*TASK*.
Using the data below, return every line that holds the word "levels".

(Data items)

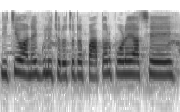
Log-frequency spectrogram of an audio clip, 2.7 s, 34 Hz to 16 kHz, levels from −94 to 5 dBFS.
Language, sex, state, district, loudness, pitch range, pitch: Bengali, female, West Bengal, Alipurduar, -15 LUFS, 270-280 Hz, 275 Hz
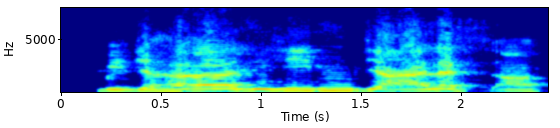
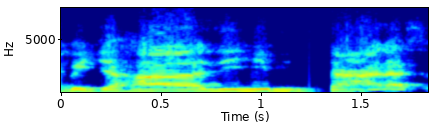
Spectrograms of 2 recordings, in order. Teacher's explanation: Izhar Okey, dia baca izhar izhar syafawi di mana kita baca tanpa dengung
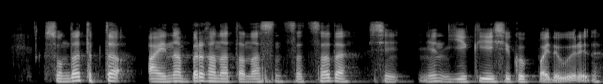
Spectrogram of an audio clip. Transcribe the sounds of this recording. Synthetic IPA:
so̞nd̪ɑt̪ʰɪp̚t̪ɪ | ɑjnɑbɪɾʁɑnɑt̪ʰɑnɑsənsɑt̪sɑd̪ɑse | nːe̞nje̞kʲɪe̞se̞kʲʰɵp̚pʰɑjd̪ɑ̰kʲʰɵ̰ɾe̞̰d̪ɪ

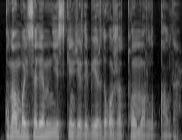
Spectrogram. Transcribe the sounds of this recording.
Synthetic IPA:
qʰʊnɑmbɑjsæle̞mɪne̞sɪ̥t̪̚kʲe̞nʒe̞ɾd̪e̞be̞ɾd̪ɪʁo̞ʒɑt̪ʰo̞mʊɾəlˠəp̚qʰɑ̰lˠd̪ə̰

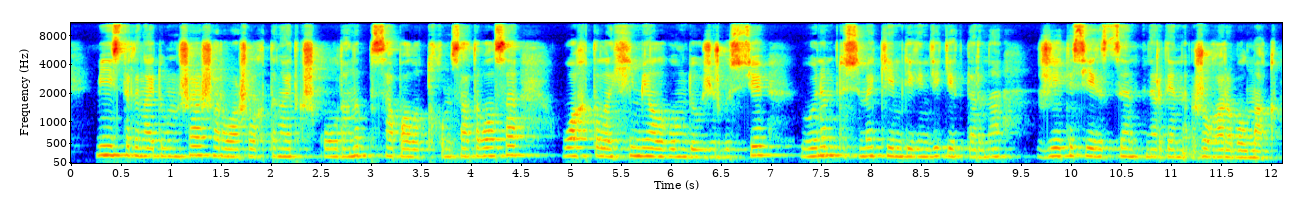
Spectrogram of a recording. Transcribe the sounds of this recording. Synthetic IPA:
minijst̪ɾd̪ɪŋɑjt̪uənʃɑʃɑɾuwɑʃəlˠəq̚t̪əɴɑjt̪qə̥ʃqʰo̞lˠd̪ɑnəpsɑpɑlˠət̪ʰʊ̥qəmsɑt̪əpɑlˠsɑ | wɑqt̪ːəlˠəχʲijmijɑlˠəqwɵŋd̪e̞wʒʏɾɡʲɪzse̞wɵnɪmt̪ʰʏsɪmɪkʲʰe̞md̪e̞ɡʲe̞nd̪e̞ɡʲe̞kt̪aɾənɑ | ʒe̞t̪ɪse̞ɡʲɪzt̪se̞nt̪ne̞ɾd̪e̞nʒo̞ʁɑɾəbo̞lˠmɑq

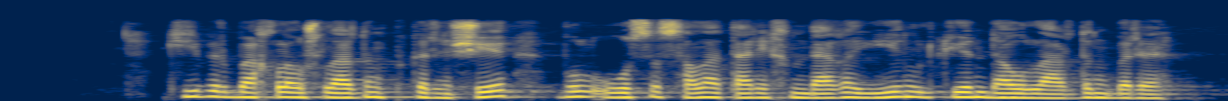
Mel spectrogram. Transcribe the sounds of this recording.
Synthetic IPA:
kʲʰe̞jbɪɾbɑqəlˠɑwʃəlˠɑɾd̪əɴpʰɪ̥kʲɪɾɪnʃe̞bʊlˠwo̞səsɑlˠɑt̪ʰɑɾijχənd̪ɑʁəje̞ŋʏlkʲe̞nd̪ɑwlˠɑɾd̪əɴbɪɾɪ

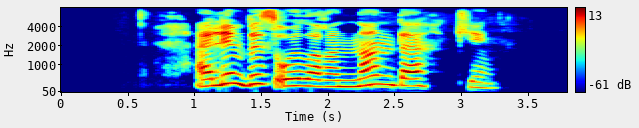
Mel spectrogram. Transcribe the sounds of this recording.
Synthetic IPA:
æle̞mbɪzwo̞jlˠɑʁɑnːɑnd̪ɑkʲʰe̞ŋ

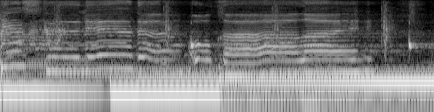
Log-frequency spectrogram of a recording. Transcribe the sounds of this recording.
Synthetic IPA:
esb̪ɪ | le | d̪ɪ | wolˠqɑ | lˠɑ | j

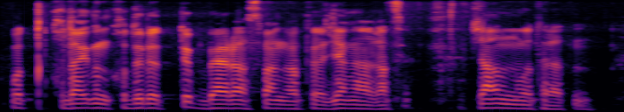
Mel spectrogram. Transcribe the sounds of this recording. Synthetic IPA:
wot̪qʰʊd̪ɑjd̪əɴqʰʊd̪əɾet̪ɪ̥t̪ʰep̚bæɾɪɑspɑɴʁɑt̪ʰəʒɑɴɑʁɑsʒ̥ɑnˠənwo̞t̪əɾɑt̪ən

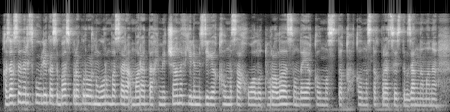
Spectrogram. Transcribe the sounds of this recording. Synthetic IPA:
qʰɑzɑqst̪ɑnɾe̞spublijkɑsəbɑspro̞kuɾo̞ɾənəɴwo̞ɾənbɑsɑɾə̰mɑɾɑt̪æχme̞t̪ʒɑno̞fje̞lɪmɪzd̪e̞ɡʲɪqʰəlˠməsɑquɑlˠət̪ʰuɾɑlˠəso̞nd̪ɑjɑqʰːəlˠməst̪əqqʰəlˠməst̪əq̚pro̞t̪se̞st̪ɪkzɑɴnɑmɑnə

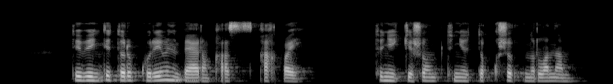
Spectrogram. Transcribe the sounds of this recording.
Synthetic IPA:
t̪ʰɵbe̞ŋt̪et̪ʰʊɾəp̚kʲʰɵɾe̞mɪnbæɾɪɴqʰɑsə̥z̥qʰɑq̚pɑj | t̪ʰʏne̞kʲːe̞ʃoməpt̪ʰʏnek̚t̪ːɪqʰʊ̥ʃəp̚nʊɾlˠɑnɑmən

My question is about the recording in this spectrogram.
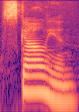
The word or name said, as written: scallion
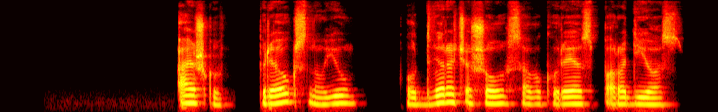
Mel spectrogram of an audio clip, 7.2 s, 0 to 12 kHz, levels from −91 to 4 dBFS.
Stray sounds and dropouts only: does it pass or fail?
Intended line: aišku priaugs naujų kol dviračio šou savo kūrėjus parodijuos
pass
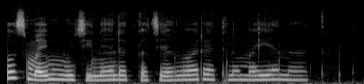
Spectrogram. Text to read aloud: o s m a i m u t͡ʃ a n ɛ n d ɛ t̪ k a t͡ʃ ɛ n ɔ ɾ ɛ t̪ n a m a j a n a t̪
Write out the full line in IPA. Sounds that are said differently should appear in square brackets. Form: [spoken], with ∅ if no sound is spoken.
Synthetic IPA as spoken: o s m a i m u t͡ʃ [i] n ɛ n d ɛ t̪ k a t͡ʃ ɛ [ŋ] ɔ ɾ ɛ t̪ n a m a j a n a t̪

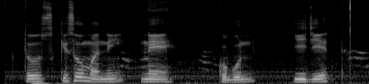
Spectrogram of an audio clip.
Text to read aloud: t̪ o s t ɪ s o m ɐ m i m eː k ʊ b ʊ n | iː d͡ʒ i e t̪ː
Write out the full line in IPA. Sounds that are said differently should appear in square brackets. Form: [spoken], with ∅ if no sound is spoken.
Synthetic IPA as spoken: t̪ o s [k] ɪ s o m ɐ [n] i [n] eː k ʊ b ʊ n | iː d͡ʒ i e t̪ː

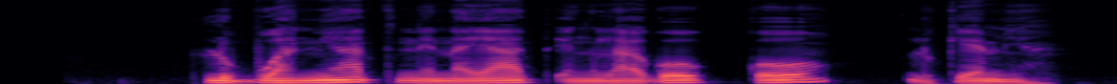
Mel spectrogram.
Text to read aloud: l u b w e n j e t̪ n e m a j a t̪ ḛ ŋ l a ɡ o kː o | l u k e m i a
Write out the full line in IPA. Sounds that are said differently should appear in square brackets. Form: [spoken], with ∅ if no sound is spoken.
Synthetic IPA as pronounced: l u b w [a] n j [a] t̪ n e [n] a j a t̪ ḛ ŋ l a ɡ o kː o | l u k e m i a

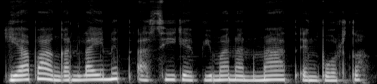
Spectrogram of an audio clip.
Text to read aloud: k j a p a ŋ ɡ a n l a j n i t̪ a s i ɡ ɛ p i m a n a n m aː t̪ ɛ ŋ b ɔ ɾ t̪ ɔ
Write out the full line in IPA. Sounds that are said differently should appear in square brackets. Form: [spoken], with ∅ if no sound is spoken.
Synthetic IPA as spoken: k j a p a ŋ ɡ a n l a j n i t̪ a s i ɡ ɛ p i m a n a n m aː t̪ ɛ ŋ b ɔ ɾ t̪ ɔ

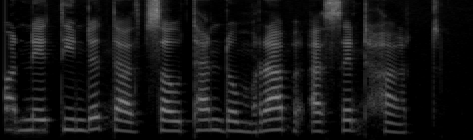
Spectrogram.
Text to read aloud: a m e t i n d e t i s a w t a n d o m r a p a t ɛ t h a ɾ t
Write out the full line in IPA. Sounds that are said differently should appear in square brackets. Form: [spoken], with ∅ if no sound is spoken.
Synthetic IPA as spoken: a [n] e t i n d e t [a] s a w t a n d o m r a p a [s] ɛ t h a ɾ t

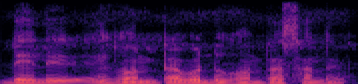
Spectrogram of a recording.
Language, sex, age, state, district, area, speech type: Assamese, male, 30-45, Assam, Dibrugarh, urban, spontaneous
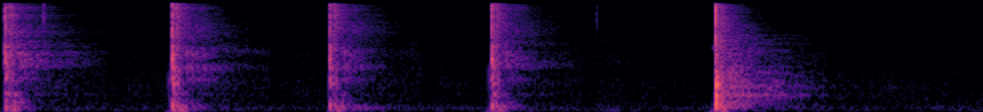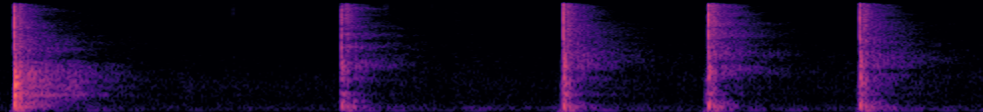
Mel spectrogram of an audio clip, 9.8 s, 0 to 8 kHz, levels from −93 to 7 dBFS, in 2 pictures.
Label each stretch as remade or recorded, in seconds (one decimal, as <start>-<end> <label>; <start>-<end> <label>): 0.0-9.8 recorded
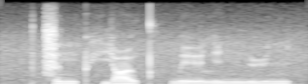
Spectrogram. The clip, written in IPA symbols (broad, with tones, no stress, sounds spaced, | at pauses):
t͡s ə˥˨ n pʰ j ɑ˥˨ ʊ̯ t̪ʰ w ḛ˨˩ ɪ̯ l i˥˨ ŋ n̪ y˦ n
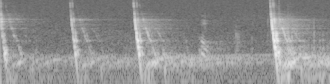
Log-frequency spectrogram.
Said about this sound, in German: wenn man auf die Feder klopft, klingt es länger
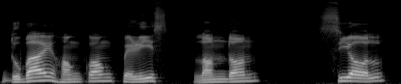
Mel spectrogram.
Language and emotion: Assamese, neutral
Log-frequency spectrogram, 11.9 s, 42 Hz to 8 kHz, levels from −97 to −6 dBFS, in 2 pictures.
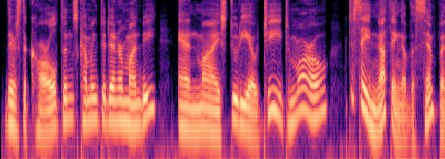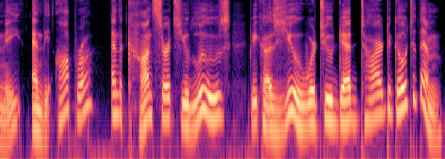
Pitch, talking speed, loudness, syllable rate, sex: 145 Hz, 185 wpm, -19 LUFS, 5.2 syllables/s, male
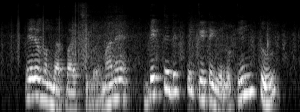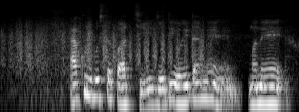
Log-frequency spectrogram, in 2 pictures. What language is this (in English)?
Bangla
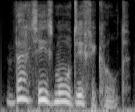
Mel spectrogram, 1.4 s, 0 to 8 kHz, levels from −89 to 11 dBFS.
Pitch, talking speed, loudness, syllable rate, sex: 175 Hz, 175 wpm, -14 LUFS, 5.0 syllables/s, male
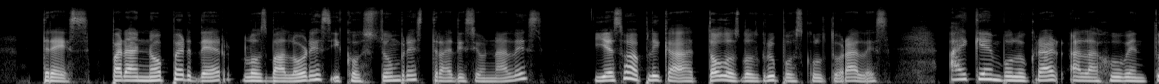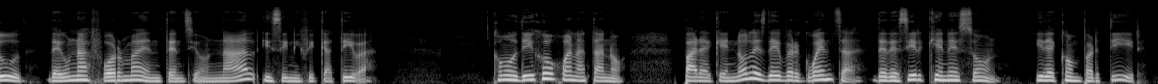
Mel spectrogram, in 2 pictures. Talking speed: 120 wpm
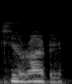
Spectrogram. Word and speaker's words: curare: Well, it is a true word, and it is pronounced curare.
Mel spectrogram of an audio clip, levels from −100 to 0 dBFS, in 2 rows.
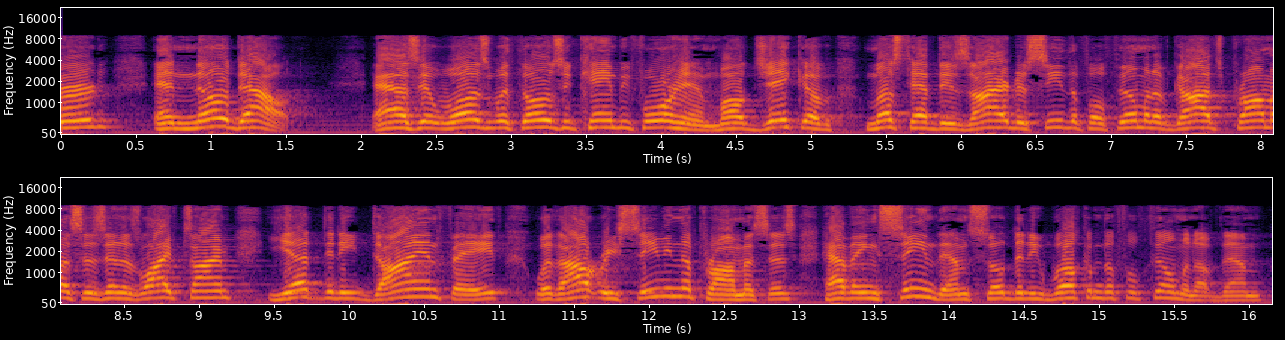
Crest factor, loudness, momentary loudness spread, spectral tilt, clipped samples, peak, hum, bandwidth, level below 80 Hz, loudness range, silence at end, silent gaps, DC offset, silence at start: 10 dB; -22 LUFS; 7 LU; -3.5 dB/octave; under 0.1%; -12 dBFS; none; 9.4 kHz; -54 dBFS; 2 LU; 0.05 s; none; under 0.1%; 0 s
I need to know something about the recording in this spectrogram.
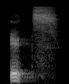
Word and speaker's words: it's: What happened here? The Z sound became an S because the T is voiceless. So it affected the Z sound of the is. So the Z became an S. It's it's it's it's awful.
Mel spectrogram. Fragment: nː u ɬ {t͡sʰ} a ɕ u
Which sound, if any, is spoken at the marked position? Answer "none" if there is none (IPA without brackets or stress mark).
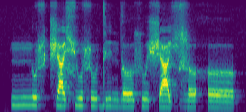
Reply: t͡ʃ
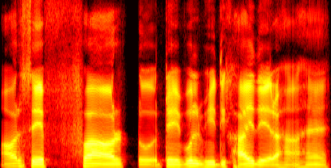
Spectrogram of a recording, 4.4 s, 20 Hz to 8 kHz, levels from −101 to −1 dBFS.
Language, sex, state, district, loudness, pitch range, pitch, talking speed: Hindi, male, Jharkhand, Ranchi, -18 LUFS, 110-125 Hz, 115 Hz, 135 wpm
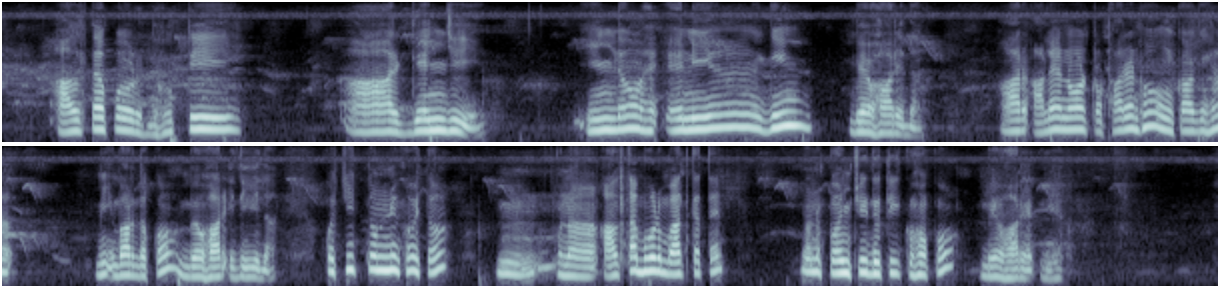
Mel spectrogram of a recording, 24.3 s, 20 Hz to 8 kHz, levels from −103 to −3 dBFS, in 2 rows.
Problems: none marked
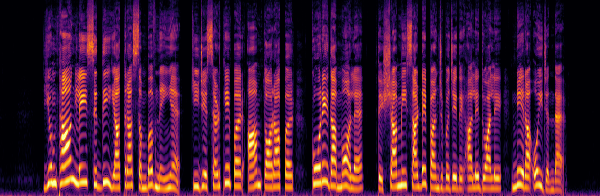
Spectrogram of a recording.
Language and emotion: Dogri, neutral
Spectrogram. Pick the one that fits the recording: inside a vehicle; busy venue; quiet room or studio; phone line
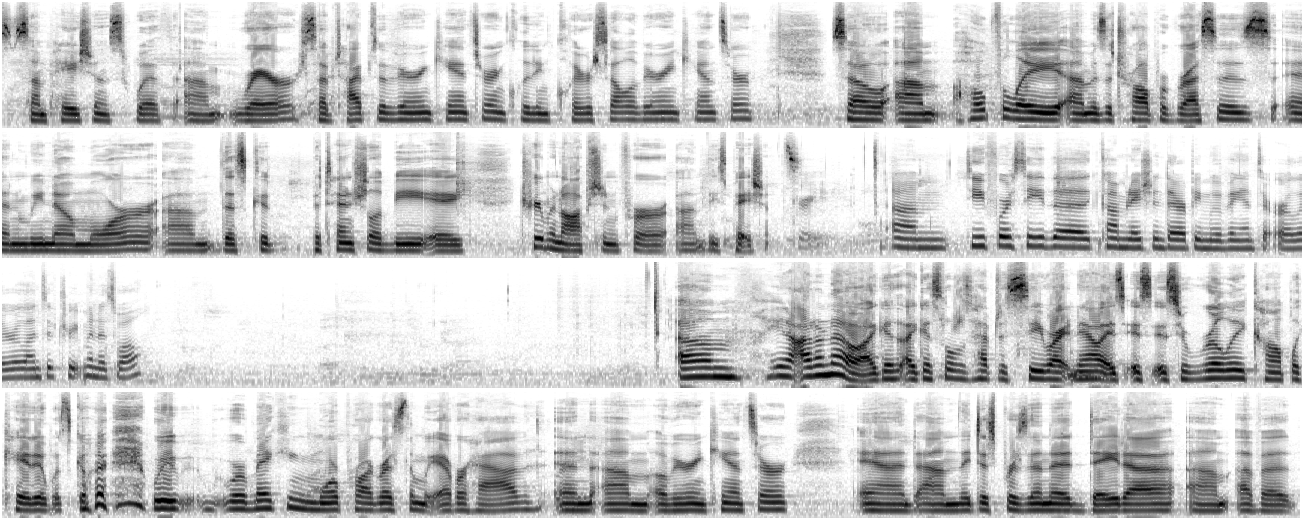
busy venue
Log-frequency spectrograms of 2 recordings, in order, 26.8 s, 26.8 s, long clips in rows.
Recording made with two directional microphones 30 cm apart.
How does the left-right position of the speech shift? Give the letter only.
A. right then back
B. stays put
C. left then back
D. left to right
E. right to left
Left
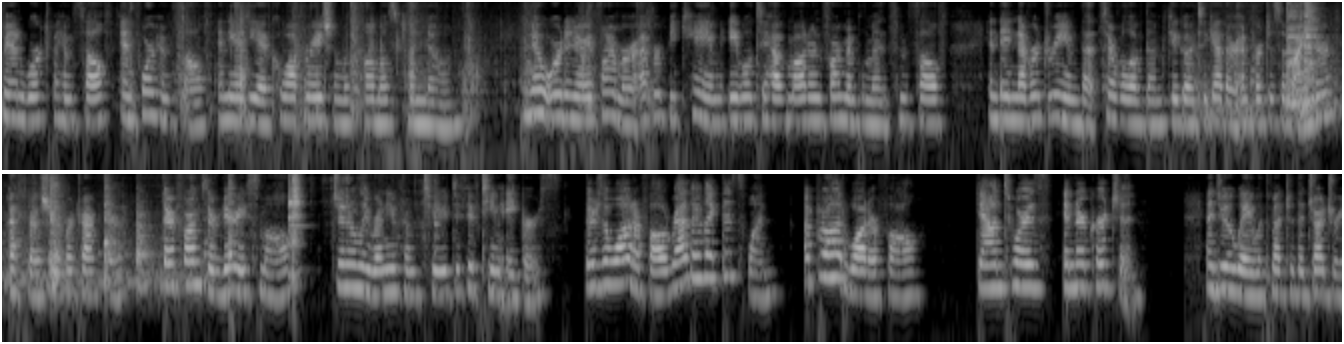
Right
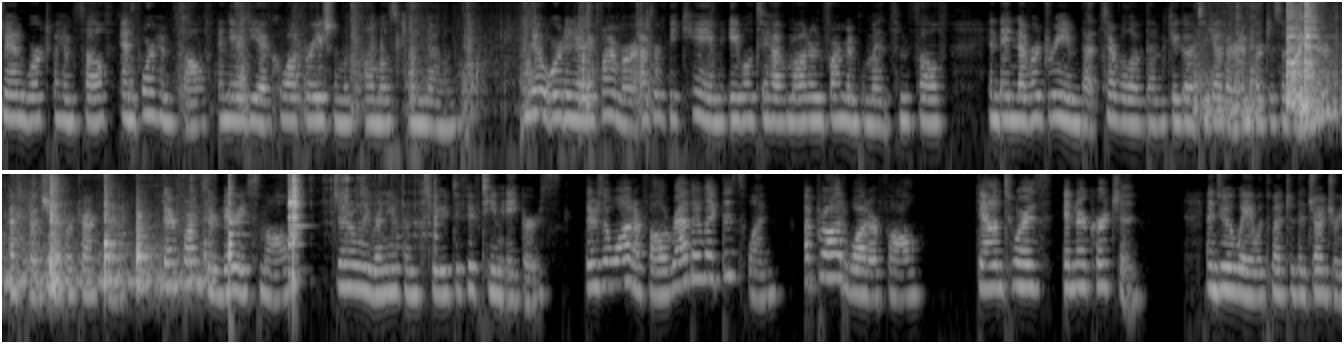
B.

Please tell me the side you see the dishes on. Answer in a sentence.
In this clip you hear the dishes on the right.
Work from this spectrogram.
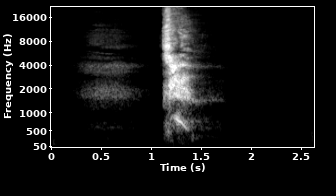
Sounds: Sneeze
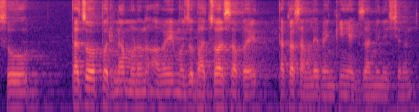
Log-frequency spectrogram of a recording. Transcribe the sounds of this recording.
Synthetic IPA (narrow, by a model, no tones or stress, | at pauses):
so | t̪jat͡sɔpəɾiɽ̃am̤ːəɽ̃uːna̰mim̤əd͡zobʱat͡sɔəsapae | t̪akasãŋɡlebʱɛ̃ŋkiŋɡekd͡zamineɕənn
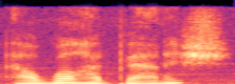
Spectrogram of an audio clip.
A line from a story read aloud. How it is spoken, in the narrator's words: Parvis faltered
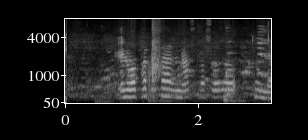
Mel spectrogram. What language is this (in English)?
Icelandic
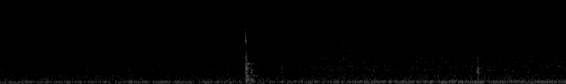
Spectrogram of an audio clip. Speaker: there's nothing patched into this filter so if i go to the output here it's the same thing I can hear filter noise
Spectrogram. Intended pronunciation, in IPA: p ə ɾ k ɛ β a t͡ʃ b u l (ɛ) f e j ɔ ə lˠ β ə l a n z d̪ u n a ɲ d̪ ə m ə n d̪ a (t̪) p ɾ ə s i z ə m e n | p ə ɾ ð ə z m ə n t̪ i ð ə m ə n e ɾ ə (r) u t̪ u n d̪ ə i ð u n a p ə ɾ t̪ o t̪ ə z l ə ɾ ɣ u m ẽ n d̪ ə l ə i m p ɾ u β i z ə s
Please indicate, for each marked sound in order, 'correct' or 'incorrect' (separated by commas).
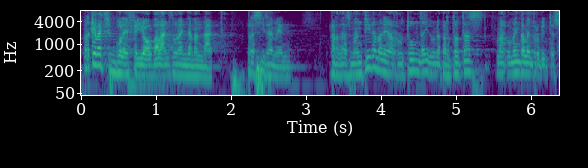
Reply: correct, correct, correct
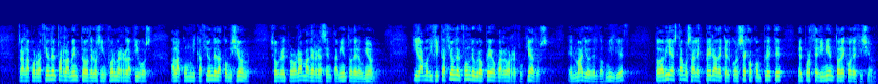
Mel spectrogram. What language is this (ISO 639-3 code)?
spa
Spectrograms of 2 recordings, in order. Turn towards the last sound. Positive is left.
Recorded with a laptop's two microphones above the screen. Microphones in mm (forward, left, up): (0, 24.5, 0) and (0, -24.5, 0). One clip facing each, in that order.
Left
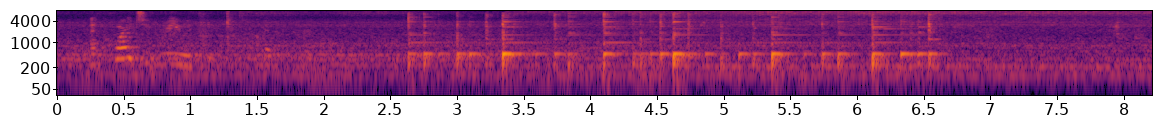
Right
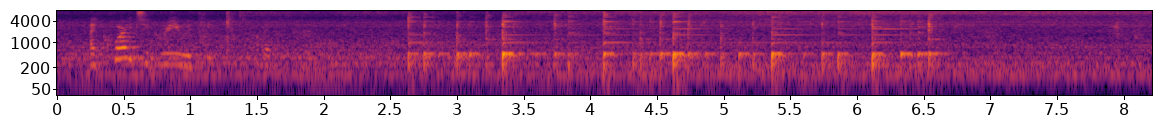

*ANSWER AREA*.
Log-frequency spectrogram of an audio clip, 2.7 s, 34 Hz to 16 kHz, levels from −94 to 5 dBFS.
Mel spectrogram of an audio clip, 7.2 s, 0 to 12 kHz, levels from −91 to 4 dBFS.
Mel spectrogram of an audio clip, 9.8 s, 0 to 8 kHz, levels from −93 to 7 dBFS, in 2 pictures.
Log-frequency spectrogram, 11.9 s, 42 Hz to 8 kHz, levels from −97 to −6 dBFS, in 2 pictures.
Mel spectrogram, 1.4 s, 0 to 8 kHz, levels from −89 to 11 dBFS.
Mel spectrogram of an audio clip, levels from −100 to 0 dBFS, in 2 rows.
Spectrogram of a recording, 4.4 s, 20 Hz to 8 kHz, levels from −101 to −1 dBFS.
Mel spectrogram of a recording, 24.3 s, 20 Hz to 8 kHz, levels from −103 to −3 dBFS, in 2 rows.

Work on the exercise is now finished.